McGeorge Adjunct Professor Chris Micheli outside the California State Capitol

California’s judicial branch is supported by several important entities that assist the judiciary in operating efficiently. These include the Commission on Judicial Appointments and the Commission on Judicial Performance. Let’s take a look at what they do, and who make up the memberships of these Commissions.

Commission on Judicial Appointments

The Commission on Judicial Appointments, CJA, is charged with reviewing gubernatorial appointments to the appellate courts or Supreme Court in our state. When an attorney is nominated by the Governor, that appointee must be reviewed by the CJA. There is a public hearing that’s held on the nomination so that the appointee’s credentials can be considered in a public forum. The appointment of an appellate or Supreme Court justice is effective once the CJA confirms the individual.

CJA is comprised of the Chief Justice of the California Supreme Court – currently Tani Cantil-Sakauye – and California’s Attorney General – currently Xavier Becerra. The third member of the Commission depends on whether the nominated justice is being appointed to a court of appeals in California or to California’s Supreme Court. In the case of an appellate court, it is the most senior presiding justice on the court of appeal of the affected district. In the case of Supreme Court nominee, the third member is the state’s most senior presiding justice from the court of appeal.

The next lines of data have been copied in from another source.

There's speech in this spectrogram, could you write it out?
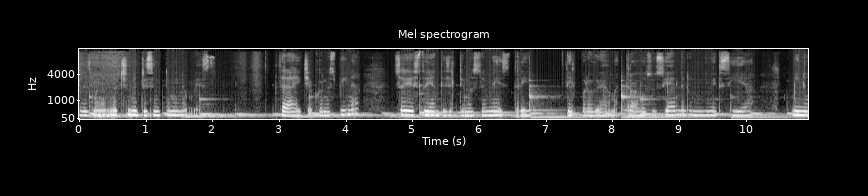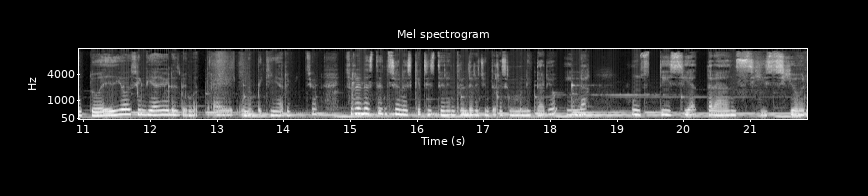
noches, me presento, mi nombre es Sara Chacón Espina, soy estudiante séptimo semestre del programa Trabajo Social de la Universidad Minuto de Dios. Y el día de hoy les vengo a traer una pequeña reflexión sobre las tensiones que existen entre el derecho internacional humanitario y la justicia transicional.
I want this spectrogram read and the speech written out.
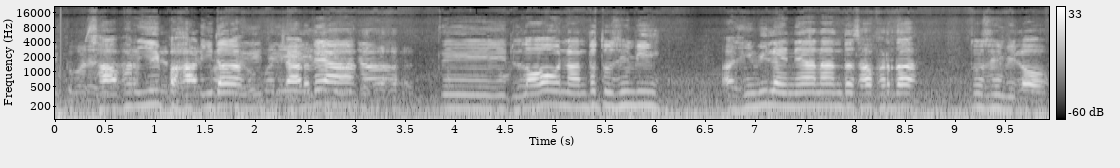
ਇੱਕ ਵਾਰ ਸਫ਼ਰ ਜੀ, ਪਹਾੜੀ ਦਾ ਚੜ੍ਹਦੇ ਆ। ਤੇ ਲਓ ਆਨੰਦ, ਤੁਸੀਂ ਵੀ। ਅਸੀਂ ਵੀ ਲੈਨੇ ਆ ਆਨੰਦ ਸਫ਼ਰ ਦਾ। ਤੁਸੀਂ ਵੀ ਲਓ।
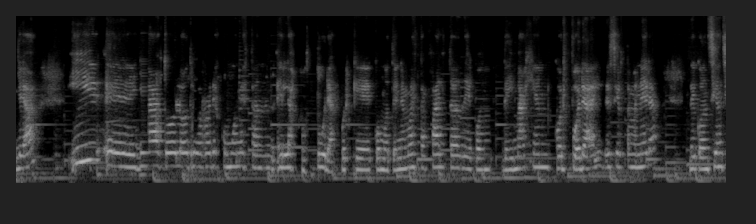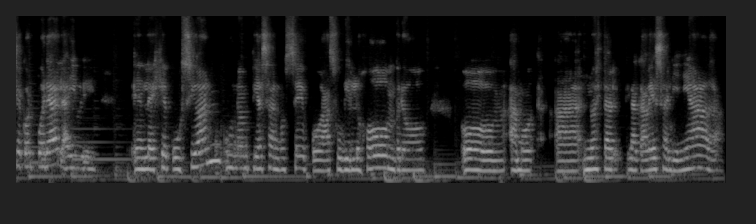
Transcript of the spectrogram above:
¿Ya? Y eh, ya todos los otros errores comunes están en las posturas, porque como tenemos esta falta de, de imagen corporal, de cierta manera, de conciencia corporal, ahí en la ejecución uno empieza, no sé, pues, a subir los hombros, o a, no estar la cabeza alineada.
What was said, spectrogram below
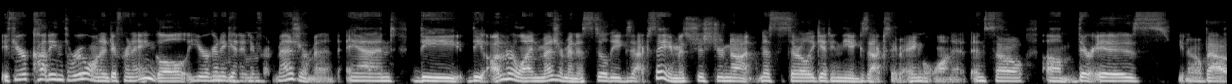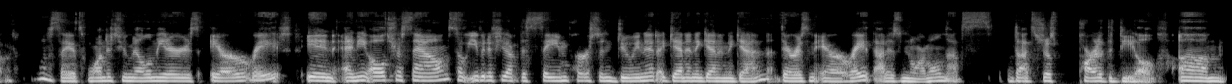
if you're cutting through on a different angle you're going to get a Mhm. different measurement and the the underlying measurement is still the exact same it's just you're not necessarily getting the exact same angle on it and so um, there is you know about i want to say it's one to two millimeters error rate in any ultrasound. So even if you have the same person doing it again and again and again there is an error rate. That is normal. And that's that's just part of the deal. Um,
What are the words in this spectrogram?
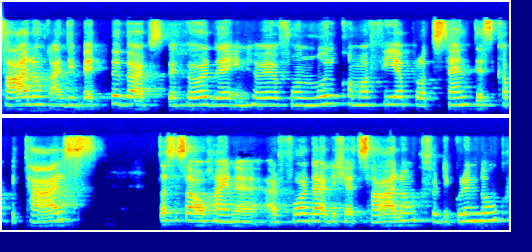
Zahlung an die Wettbewerbsbehörde in Höhe von 0,4 Prozent des Kapitals. Das ist auch eine erforderliche Zahlung für die Gründung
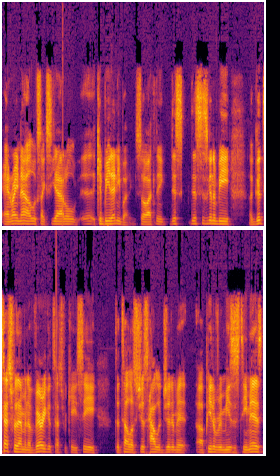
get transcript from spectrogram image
And right now, it looks like Seattle uh, could beat anybody. So I think this this is going to be a good test for them and a very good test for KC to tell us just how legitimate uh, Peter Vermes' team is.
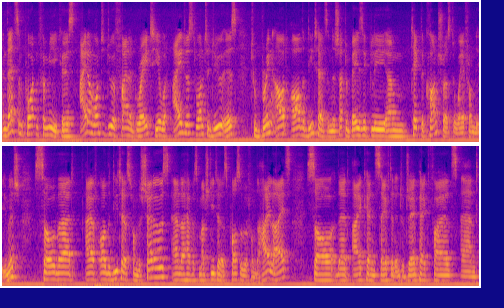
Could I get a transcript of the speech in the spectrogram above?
and that's important for me because I don't want to do a final grade here. What I just want to do is to bring out all the details in the shot to basically um, take the contrast away from the image so that I have all the details from the shadows and I have as much detail as possible from the highlights so that I can save that into JPEG files and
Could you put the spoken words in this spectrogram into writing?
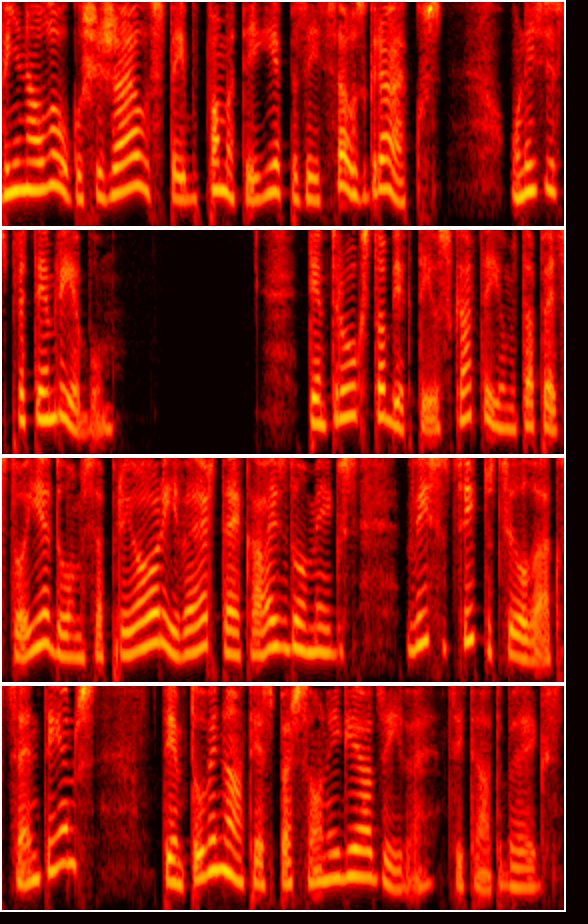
Viņi nav lūguši žēlastību pamatīgi iepazīt savus grēkus, un izjust pret tiem riebumu. Tiem trūkst objektīvu skatījumu, tāpēc to iedomas a priori vērtē kā aizdomīgus visu citu cilvēku centienus, tiem tuvināties personīgajā dzīvē. Citāta beigas.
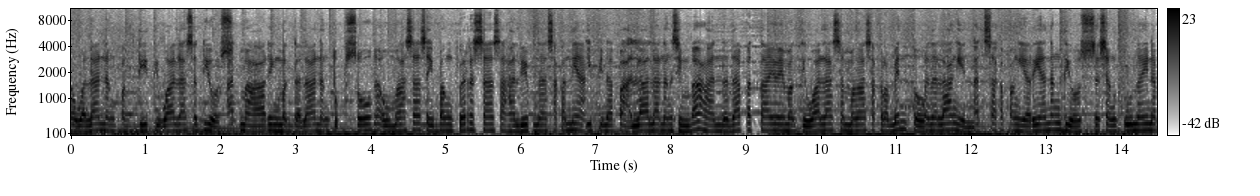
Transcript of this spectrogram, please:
kawalan ng pagtitiwala sa Diyos at maaring magdala ng tukso na umasa sa ibang persa sa halip na sa Kanya. Ipinapaalala ng simbahan na dapat tayo ay magtiwala sa mga sakramento, panalangin at sa kapangyarihan ng Diyos na siyang tunay na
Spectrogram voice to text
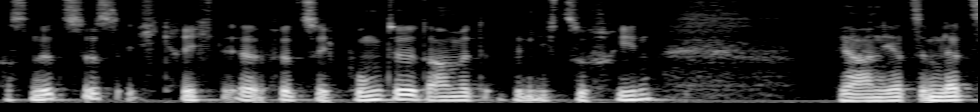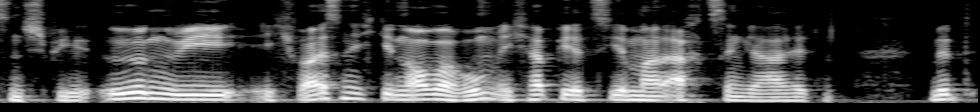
was nützt es? Ich kriege äh, 40 Punkte, damit bin ich zufrieden. Ja, und jetzt im letzten Spiel irgendwie, ich weiß nicht genau warum, ich habe jetzt hier mal 18 gehalten mit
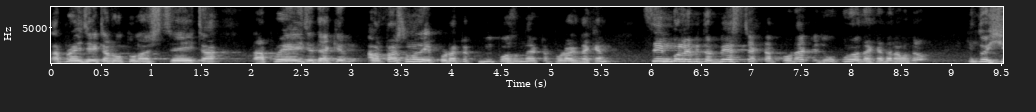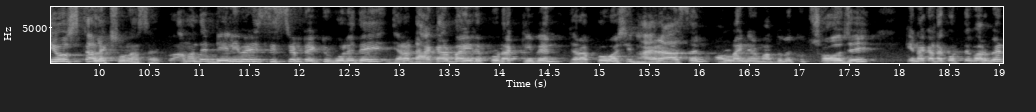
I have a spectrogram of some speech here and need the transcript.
তারপরে এই যে এটা নতুন আসছে এটা তারপরে এই যে দেখেন, আমার পার্সোনালি এই প্রোডাক্টটা খুবই পছন্দের একটা প্রোডাক্ট দেখেন। সিম্পলের ভিতর বেস্ট একটা প্রোডাক্ট যে উপরেও দেখা দেন আমাদের। কিন্তু হিউজ কালেকশন আছে। তো আমাদের ডেলিভারি সিস্টেমটা একটু বলে দেই, যারা ঢাকার বাইরে প্রোডাক্ট নেবেন, যারা প্রবাসী ভাইরা আছেন অনলাইনের মাধ্যমে খুব সহজেই কেনাকাটা করতে পারবেন।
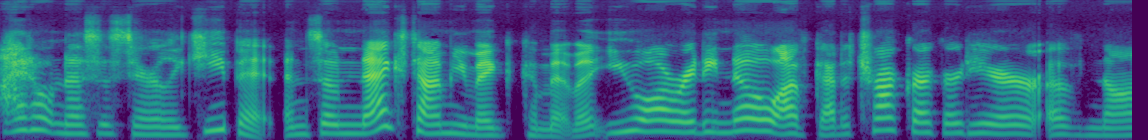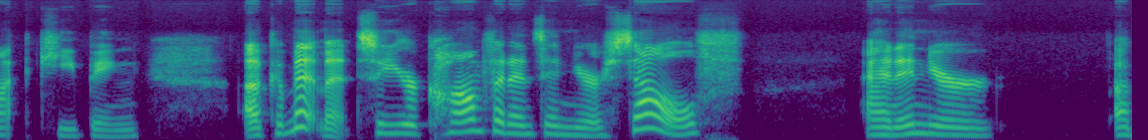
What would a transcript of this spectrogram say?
I don't necessarily keep it. And so next time you make a commitment, you already know I've got a track record here of not keeping a commitment. So your confidence in yourself and in your uh,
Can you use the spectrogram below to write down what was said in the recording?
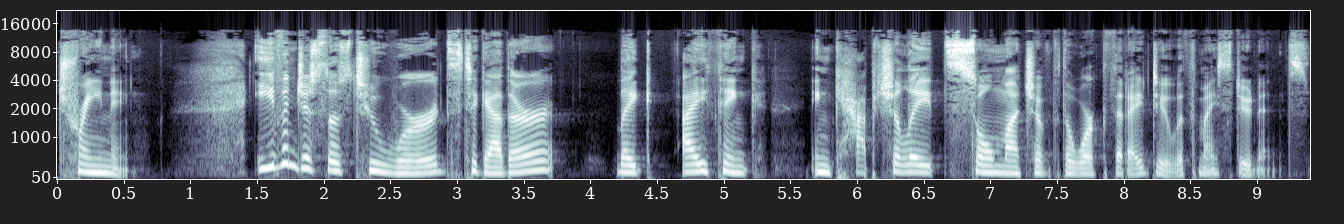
training. Even just those two words together, like I think encapsulates so much of the work that I do with my students.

Commission on Judicial Performance 

The Commission on Judicial Performace, CJP, is charged with overseeing judges in the state. It is an independent state agency. The powers granted to the CJP by California’s Constitution include the authority to remove a judge or censure a judge for any action that constitutes willful misconduct or if there is persistent failure or inability for the judge to perform their duties. The CJP also has the authority to publicly or privately admonish a judge who engaged in some sort of improper actions or dereliction of duty. It can also retire a judge for disability when it seriously interferes with the performance of the judge’s ability. Any CJP proposal to remove, censure, admonish, or retire a judge is subject to review by the California Supreme Court.

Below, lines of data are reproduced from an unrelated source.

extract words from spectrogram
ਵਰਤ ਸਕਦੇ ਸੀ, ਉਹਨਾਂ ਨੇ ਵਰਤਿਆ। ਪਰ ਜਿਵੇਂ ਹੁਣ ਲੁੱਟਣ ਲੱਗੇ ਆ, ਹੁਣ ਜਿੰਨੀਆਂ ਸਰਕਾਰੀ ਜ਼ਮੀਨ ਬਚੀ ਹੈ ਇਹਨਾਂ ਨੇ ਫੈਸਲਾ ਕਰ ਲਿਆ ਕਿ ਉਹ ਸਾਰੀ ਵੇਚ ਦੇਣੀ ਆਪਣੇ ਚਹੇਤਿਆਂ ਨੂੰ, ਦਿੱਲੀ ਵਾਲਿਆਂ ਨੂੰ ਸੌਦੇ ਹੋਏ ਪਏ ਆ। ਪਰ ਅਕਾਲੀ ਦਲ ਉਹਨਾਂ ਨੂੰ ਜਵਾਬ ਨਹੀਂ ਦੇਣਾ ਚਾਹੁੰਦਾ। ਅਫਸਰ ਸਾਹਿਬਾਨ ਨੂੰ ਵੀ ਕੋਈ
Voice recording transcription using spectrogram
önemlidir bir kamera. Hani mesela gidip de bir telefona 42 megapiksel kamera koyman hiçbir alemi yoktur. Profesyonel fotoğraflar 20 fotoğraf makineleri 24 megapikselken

The Commission on Judicial Performance has 11 members, each of whom serve four-year terms. It’s membership includes:

  • 3 judges appointed by the Supreme Court
  • 4 members appointed by the Governor, 2 of which must be attorneys
  • 2 members appointed by the Assembly Speaker
  • 2 members appointed by the Senate Rules Committee

You can read the transcript of today’s podcast here.